[Data excerpts]
- Opening Delimiter -

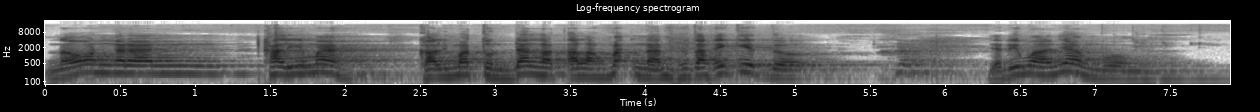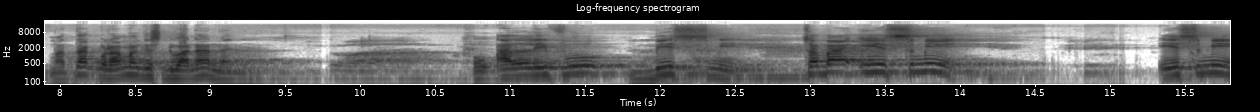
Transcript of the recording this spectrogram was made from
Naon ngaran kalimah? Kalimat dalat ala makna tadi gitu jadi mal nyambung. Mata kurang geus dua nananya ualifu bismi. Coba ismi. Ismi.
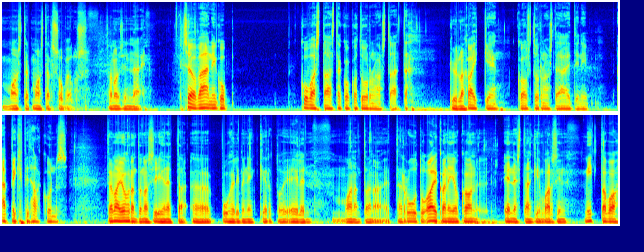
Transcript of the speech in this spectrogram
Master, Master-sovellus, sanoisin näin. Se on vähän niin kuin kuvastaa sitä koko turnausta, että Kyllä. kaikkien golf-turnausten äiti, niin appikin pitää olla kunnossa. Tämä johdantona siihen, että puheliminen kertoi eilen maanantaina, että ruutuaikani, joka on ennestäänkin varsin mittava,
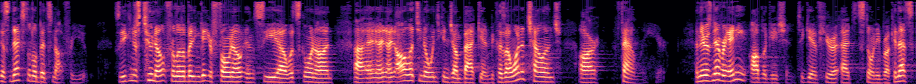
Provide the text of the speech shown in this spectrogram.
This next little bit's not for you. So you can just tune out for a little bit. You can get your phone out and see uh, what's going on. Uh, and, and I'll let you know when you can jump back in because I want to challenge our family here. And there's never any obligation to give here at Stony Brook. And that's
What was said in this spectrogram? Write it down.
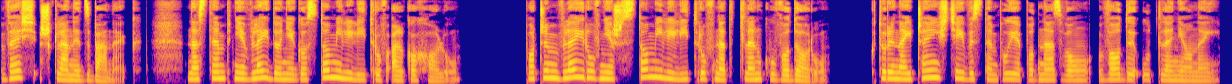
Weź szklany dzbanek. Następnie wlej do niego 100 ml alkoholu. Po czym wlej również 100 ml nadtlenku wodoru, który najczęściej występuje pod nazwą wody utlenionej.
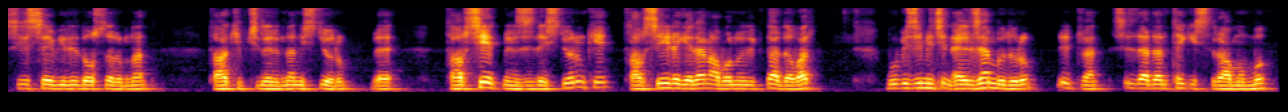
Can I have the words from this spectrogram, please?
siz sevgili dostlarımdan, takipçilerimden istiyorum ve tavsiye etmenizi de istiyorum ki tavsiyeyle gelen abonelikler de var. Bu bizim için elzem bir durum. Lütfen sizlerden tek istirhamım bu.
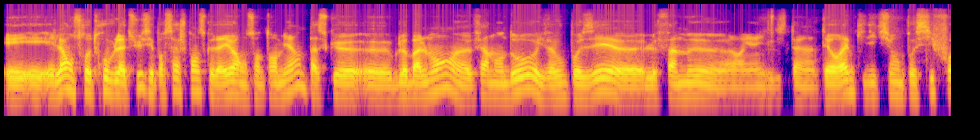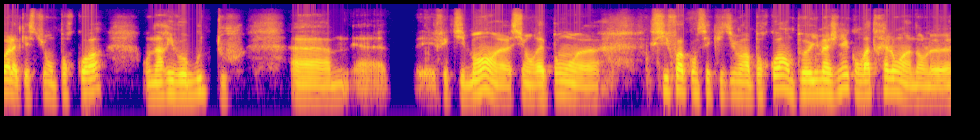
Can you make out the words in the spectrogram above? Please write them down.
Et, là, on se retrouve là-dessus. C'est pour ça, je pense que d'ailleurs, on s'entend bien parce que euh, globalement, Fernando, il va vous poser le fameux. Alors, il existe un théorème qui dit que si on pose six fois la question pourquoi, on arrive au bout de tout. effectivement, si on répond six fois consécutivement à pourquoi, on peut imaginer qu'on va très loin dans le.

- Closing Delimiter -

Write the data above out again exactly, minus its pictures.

Problem solution:
Transcript of the recording this spectrogram was made from
Naon ngaran kalimah? Kalimat dalat ala makna tadi gitu jadi mal nyambung. Mata kurang geus dua nananya ualifu bismi. Coba ismi. Ismi.
Transcript of the speech in this spectrogram
Master, Master-sovellus, sanoisin näin. Se on vähän niin kuin kuvastaa sitä koko turnausta, että Kyllä. kaikkien golf-turnausten äiti, niin appikin pitää olla kunnossa. Tämä johdantona siihen, että puheliminen kertoi eilen maanantaina, että ruutuaikani, joka on ennestäänkin varsin mittava,
Provide the text of the speech shown in this spectrogram.
This next little bit's not for you. So you can just tune out for a little bit. You can get your phone out and see uh, what's going on. Uh, and, and I'll let you know when you can jump back in because I want to challenge our family here. And there's never any obligation to give here at Stony Brook. And that's
What was said in this spectrogram? Write it down.
Weź szklany dzbanek. Następnie wlej do niego 100 ml alkoholu. Po czym wlej również 100 ml nadtlenku wodoru, który najczęściej występuje pod nazwą wody utlenionej.
Can I have the words from this spectrogram, please?
siz sevgili dostlarımdan, takipçilerimden istiyorum ve tavsiye etmenizi de istiyorum ki tavsiyeyle gelen abonelikler de var. Bu bizim için elzem bir durum. Lütfen sizlerden tek istirhamım bu.
Can you make out the words in the spectrogram above? Please write them down.
Et, là, on se retrouve là-dessus. C'est pour ça, je pense que d'ailleurs, on s'entend bien parce que euh, globalement, Fernando, il va vous poser le fameux. Alors, il existe un théorème qui dit que si on pose six fois la question pourquoi, on arrive au bout de tout. effectivement, si on répond six fois consécutivement à pourquoi, on peut imaginer qu'on va très loin dans le.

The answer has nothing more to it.